Contributing Editor

Katherine’s a contributing syndications editor at Marie Claire who covers fashion, culture, and lifestyle. In her role, she writes stories that are syndicated by MSN and other outlets. She’s been a full-time freelancer for over a decade and has had roles with Cosmopolitan (where she covered lifestyle, culture, and fashion SEO content) and Bustle (where she was their movies and culture writer). She has bylines in New York TimesParentsInStyle, Refinery29, and elsewhere. Her work has also been syndicated by ELLEHarper’s BazaarSeventeenGood Housekeeping, and Women’s Health, among others. In addition to her stories reaching millions of readers, content she's written and edited has qualified for a Bell Ringer Award and received a Communicator Award. 

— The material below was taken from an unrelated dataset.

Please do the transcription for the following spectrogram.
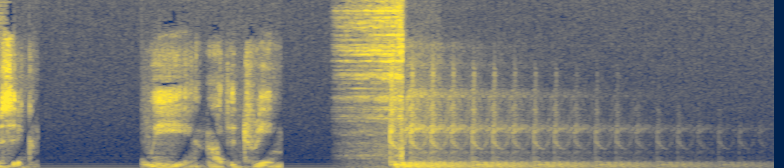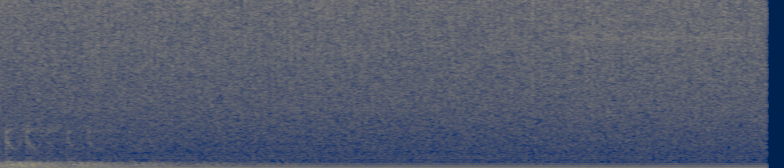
music. We are the dream.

Katherine has a BA in English and art history from the University of Notre Dame and an MA in art business from the Sotheby's Institute of Art (with a focus on marketing/communications). She covers a wide breadth of topics: she's written about how to find the very best petite jeanshow sustainable travel has found its footing on Instagram, and what it's like to be a professional advice-giver in the modern world. Her personal essays have run the gamut from learning to dress as a queer woman to navigating food allergies as a mom. She also has deep knowledge of SEO/EATT, affiliate revenue, commerce, and social media; she regularly edits the work of other writers. She speaks at writing-related events and podcasts about freelancing and journalism, mentors students and other new writers, and consults on coursework. Currently, Katherine lives in Boston with her husband and two kids, and you can follow her on Instagram. If you're wondering about her last name, it’s “I go to dinner,” not “Her huge ego,” but she responds to both.